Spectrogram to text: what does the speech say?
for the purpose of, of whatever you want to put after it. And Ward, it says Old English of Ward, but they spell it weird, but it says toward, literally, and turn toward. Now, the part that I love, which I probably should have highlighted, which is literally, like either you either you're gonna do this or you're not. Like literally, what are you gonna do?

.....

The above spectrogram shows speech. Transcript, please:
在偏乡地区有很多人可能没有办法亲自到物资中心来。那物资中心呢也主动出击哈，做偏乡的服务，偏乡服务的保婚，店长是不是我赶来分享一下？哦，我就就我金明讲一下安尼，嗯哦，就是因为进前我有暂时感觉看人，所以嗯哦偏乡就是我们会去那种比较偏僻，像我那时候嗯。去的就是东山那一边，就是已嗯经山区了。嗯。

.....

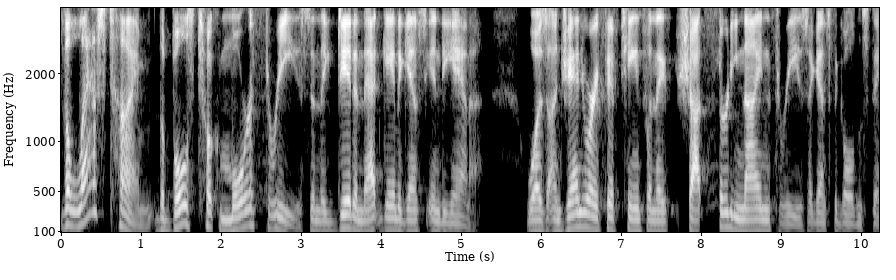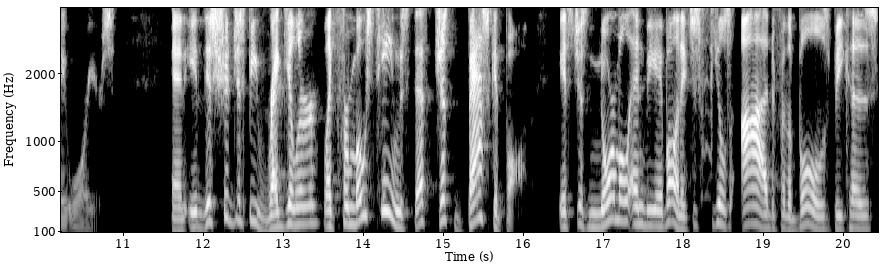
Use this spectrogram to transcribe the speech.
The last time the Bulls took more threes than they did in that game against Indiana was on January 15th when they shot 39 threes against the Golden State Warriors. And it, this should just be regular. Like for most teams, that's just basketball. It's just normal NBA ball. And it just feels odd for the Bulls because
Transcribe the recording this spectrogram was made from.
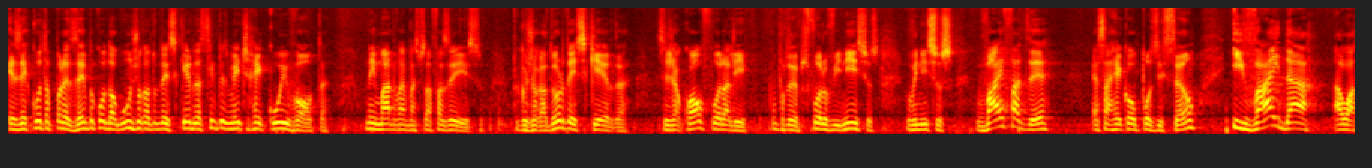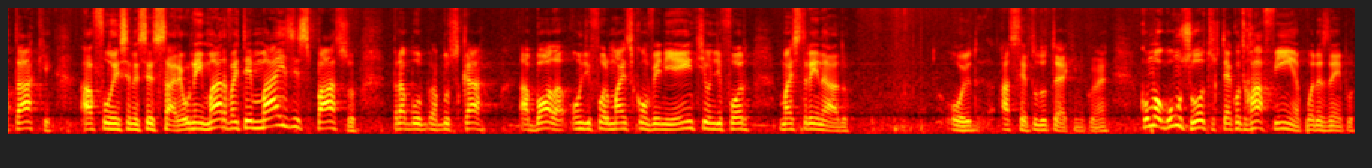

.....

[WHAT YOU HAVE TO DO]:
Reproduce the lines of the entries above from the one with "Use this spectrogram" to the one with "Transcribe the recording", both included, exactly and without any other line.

[COMPLETED TASK]:
Use this spectrogram to transcribe the speech.
The last time the Bulls took more threes than they did in that game against Indiana was on January 15th when they shot 39 threes against the Golden State Warriors. And it, this should just be regular. Like for most teams, that's just basketball. It's just normal NBA ball. And it just feels odd for the Bulls because
Transcribe the recording this spectrogram was made from.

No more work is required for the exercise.